Women can transmit just about any STD to one another.


However, while medications can reduce HIV risk, condoms still offer protection from both pregnancy and many other sexually transmitted diseases (STDs), such as chlamydia and gonorrhea. One reason that condoms are so valuable is that they can be placed over a penis to collect fluids before and after ejaculation — dramatically reducing risk for both pregnancy and many STDs. So, even when using anti-HIV meds, engaging in “condomless sex” can still be risky.

But what if partners are engaged in sexual activities that don’t involve penises? Not all sexual couplings involve a cisgender man, and even those that do might not utilize a penis at every encounter. When two people without penises have sex, they’re probably going to be engaging in condomless sex — though condoms can be placed over penetrative sex toys or cut along the sides to be converted into dental dams, they might not figure too prominently in this couple’s safer-sex arsenal. Lesbians protecting themselves with dental dams are technically engaged in “condomless sex,” but it’s still a far cry from being “unprotected.” Continue reading

Can Oral Herpes Be Spread to Genitals?

A herpes simplex lesion on the lower lip on the second day after onset. Image: CDC

Herpes simplex virus is mystifying, fascinating, and sneaky. Mystifying because we have yet to unravel all of its secrets; fascinating because when we do uncover one of its mysteries, we are amazed by the capabilities of such a tiny, microscopic object; and sneaky because it enters our bodies by stealth and conceals itself in our cells, taking us by surprise when it comes out of hiding and causes outbreaks of blisters and other lesions.

It can also be confusing. Herpes simplex virus actually comes in two flavors: HSV-1 and HSV-2. HSV-1 is associated more with oral herpes, which can cause “cold sores,” a type of blister that appears on the lips or face. HSV-2 is associated more with genital herpes, which can cause blisters and other lesions in the genital area. It used to be standard to describe HSV-1 as an “above-the-waist” infection and HSV-2 as a “below-the-belt” infection — but now many researchers are pointing out that it’s more appropriate to say that HSV-1 is both an orally and genitally transmitted infection while HSV-2 is a predominantly genitally transmitted infection. If HSV-1 enters the body in the genital area, it can cause a genital herpes infection — and likewise, if HSV-2 enters the body in the facial area, it can cause an oral herpes infection.

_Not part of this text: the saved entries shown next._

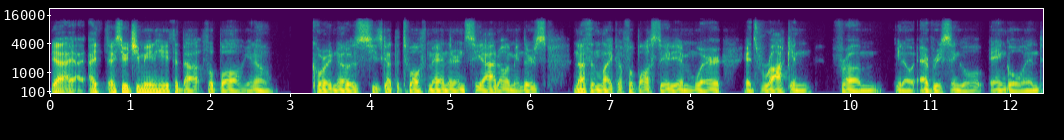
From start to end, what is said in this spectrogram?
Yeah. I, I, I see what you mean, Heath, about football. You know, Corey knows he's got the 12th man there in Seattle. I mean, there's nothing like a football stadium where it's rocking from, you know, every single angle and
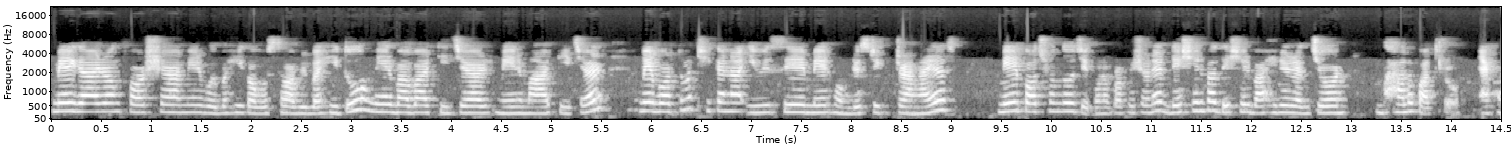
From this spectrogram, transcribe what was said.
মেয়ের গায়ের রং ফর্সা, মেয়ের বৈবাহিক অবস্থা অবিবাহিত, মেয়ের বাবা টিচার মেয়ের মা টিচার মেয়ের বর্তমান ঠিকানা ইউএসএ মেয়ের হোম ডিস্ট্রিক্ট টাঙ্গাইল, মেয়ের পছন্দ যে কোনো প্রফেশনের দেশের বা দেশের বাহিরের একজন ভালো পাত্র। এখন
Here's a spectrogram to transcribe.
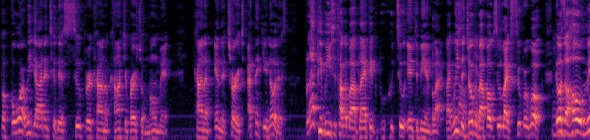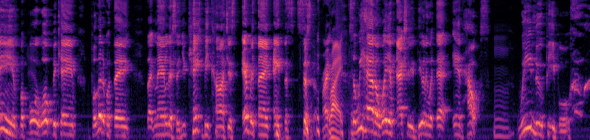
before we got into this super kind of controversial moment kind of in the church, I think you noticed black people used to talk about black people who too into being black. Like we used to Oh, joke yeah. about folks who like super woke. It was a whole meme before woke became a political thing. Like, man, listen, you can't be conscious. Everything ain't the system, right? Right. So we had a way of actually dealing with that in house. Mm. We knew people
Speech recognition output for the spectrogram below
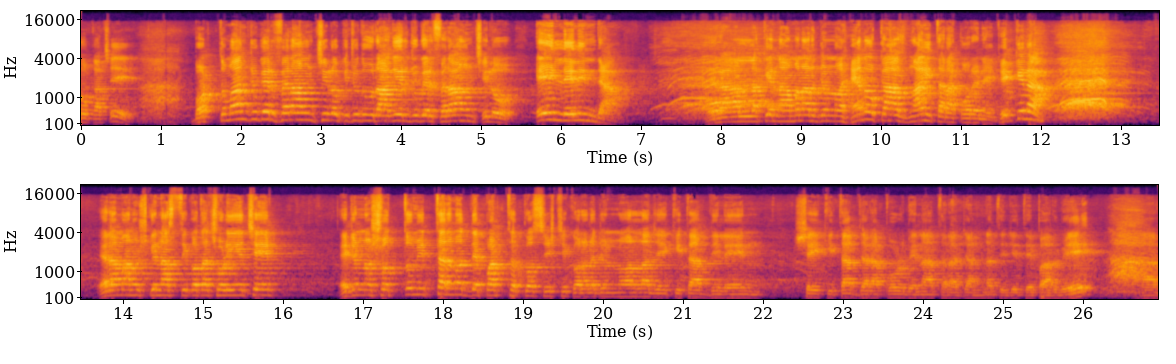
লোক আছে? বর্তমান যুগের ফেরাউন ছিল, কিছু দূর আগের যুগের ফেরাউন ছিল, এই লেলিনডা এরা আল্লাহকে না মানার জন্য হেন কাজ নাই, তারা করে নেই, ঠিক কিনা? এরা মানুষকে নাস্তিকতা ছড়িয়েছে এজন্য সত্য মিথ্যার মধ্যে পার্থক্য সৃষ্টি করার জন্য আল্লাহ যে কিতাব দিলেন, সেই কিতাব যারা পড়বে না, তারা জান্নাতে যেতে পারবে। আর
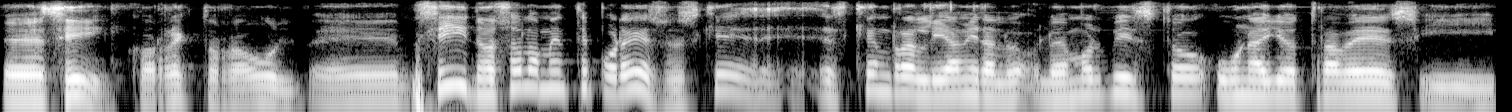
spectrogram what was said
Eh, sí, correcto, Raúl. Eh, sí, no solamente por eso, es que, es que en realidad, mira, lo, hemos visto una y otra vez y,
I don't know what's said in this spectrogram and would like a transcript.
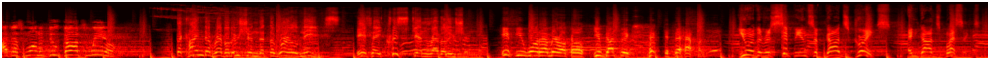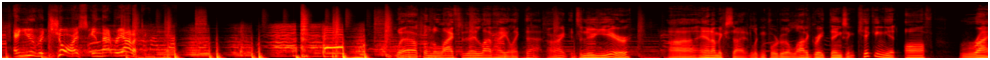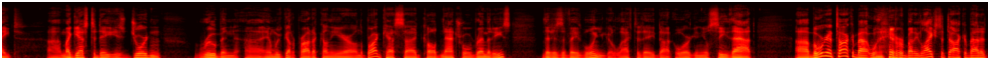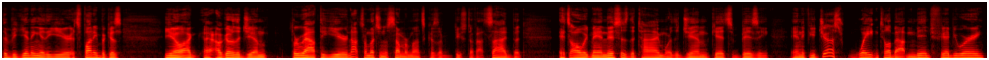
I just want to do God's will. The kind of revolution that the world needs is a Christian revolution. If you want a miracle, you've got to expect it to happen. You are the recipients of God's grace and God's blessings, and you rejoice in that reality. Welcome to Life Today Live. How you like that? All right, it's a new year, uh, and I'm excited. Looking forward to a lot of great things and kicking it off right. Uh, my guest today is Jordan Rubin, uh, and we've got a product on the air on the broadcast side called Natural Remedies that is available. You can go to lifetoday.org and you'll see that. Uh, but we're going to talk about what everybody likes to talk about at the beginning of the year. It's funny because, you know, I, I'll go to the gym throughout the year, not so much in the summer months because I do stuff outside, but it's always, man, this is the time where the gym gets busy. And if you just wait until about mid February,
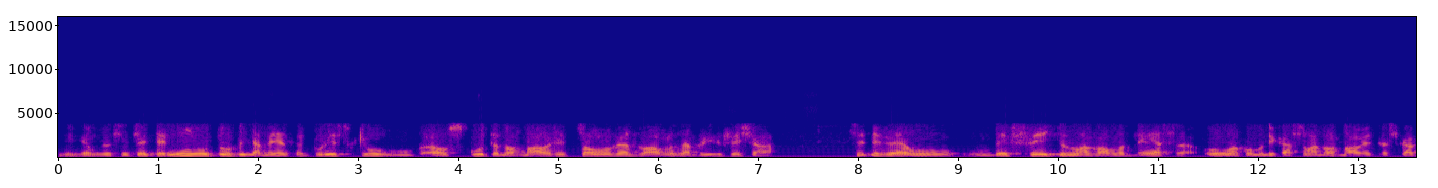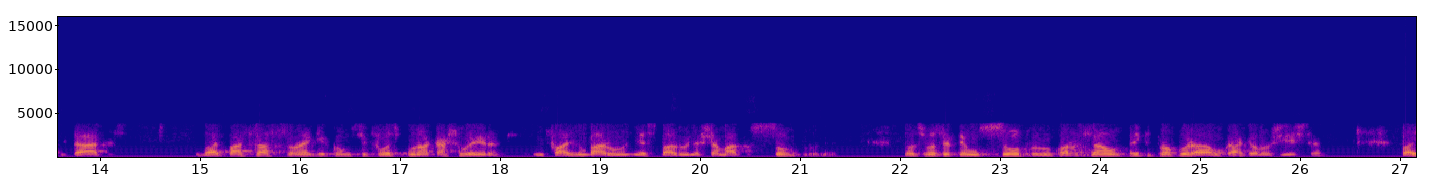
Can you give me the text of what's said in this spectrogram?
digamos assim, sem ter nenhum turbilhamento. É por isso que o, a escuta normal, a gente só ouve as válvulas abrir e fechar. Se tiver um, um, defeito numa válvula dessa ou uma comunicação anormal entre as cavidades, vai passar sangue como se fosse por uma cachoeira e faz um barulho, e esse barulho é chamado sopro. Né? Então, se você tem um sopro no coração, tem que procurar um cardiologista para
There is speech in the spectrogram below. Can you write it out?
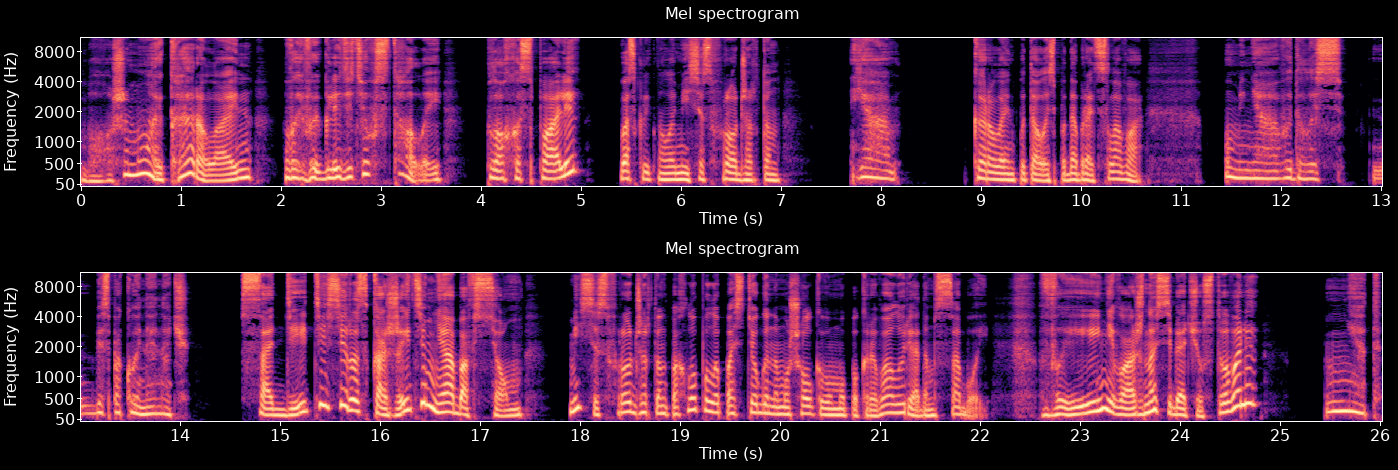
«Боже мой, Кэролайн, вы выглядите усталой. Плохо спали?» — воскликнула миссис Фроджертон. «Я...» — Кэролайн пыталась подобрать слова. «У меня выдалась беспокойная ночь». «Садитесь и расскажите мне обо всем. Миссис Фроджертон похлопала по стёганому шелковому покрывалу рядом с собой. «Вы неважно себя чувствовали?» «Нет,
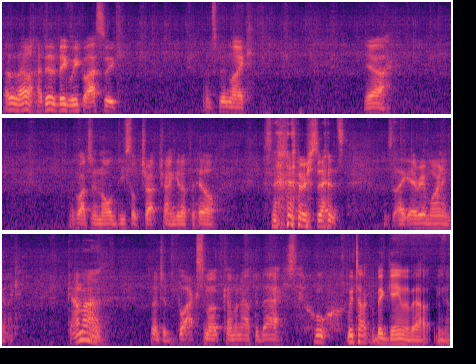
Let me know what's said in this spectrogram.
don't know. I did a big week last week. It's been like, yeah. Was watching an old diesel truck try and get up the hill. Ever since, it's like every morning, like, come on. Bunch of black smoke coming out the back. It's like, whew. We talked a big game about, you know,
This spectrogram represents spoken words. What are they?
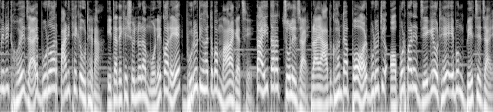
মিনিট হয়ে যায় বুড়ো আর পানি থেকে উঠে না। এটা দেখে সৈন্যরা মনে করে বুড়োটি হয়তোবা মারা গেছে। তাই তারা চলে যায়। প্রায় আধ ঘণ্টা পর বুড়োটি অপর পারে জেগে ওঠে এবং বেঁচে যায়।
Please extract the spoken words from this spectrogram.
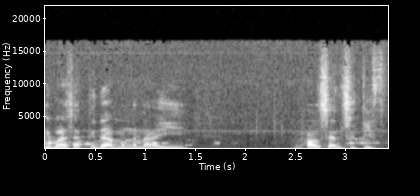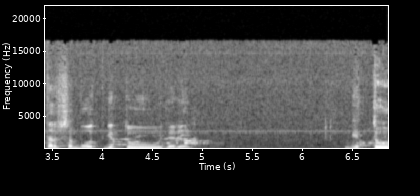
dibahasnya tidak mengenai Hal sensitif tersebut gitu. Jadi Gitu.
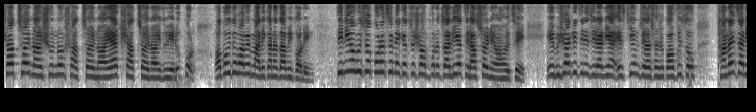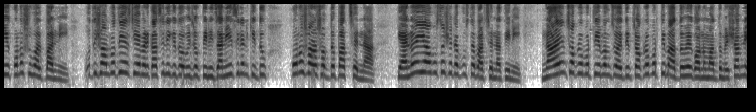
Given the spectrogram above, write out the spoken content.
সাত ছয় নয় শূন্য সাত ছয় নয় এক সাত ছয় নয় দুইয়ের উপর অবৈধভাবে মালিকানা দাবি করেন। তিনি অভিযোগ করেছেন, এক্ষেত্রে সম্পূর্ণ জালিয়াতির আশ্রয় নেওয়া হয়েছে। এই বিষয়টি তিনি জিরানিয়া এসডিএম জেলা শাসক অফিস ও থানায় জানিয়ে কোনো সুফল পাননি। অতি সম্প্রতি এসডিএম এর কাছে লিখিত অভিযোগ তিনি জানিয়েছিলেন, কিন্তু কোনো সরশব্দ পাচ্ছেন না। কেন এই অবস্থা সেটা বুঝতে পারছেন না তিনি। নারায়ণ চক্রবর্তী এবং জয়দীপ চক্রবর্তী বাধ্য হয়ে গণমাধ্যমের সামনে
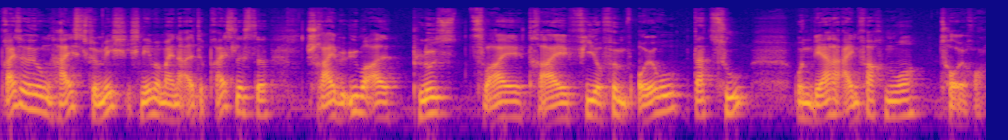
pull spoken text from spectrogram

Using condoms and dental dams during oral sex reduces risk of herpes transmission.


What exactly is a cold sore, anyway? A cold sore, also known as a fever blister, is a cluster of blisters that can pop up around the lips or even in the mouth. Sometimes, cold sores are so painful that eating or drinking is difficult, and in extreme cases sufferers must be treated for dehydration. An especially severe infection could also cause high fever or swollen lymph nodes, and in young adults a first oral HSV-1 infection might be misdiagnosed as tonsillitis, possibly leading to unnecessary tonsillectomies. Most symptomatic first-time cold-sore outbreaks occur during childhood, and take about two or three weeks to clear up. Luckily, the first infection is almost always the most severe, and when the infection is reactivated it usually happens without symptoms.

Because both cold sores and genital herpes are caused by herpes simplex viruses, and because oral herpes is so common, many people are concerned that they might be more vulnerable to acquiring a genital herpes infection than they previously thought. They might have a lot of questions, and if they’ve sought answers to those questions, they might have heard a lot of conflicting answers. Let’s see what the scientific literature has to say.

  • Can I get genital herpes if someone with cold sores performs oral sex on me?

Because HSV-1, the virus responsible for most oral herpes infections, can also cause genital herpes, many people wonder if someone with cold sores can transmit the virus to someone else by performing oral sex, resulting in a genital herpes infection. Other people wonder if HSV-1 can be transmitted via oral contact with the anus, resulting in a herpes infection in the rectal area. The answer to these questions is: Yes! Continue reading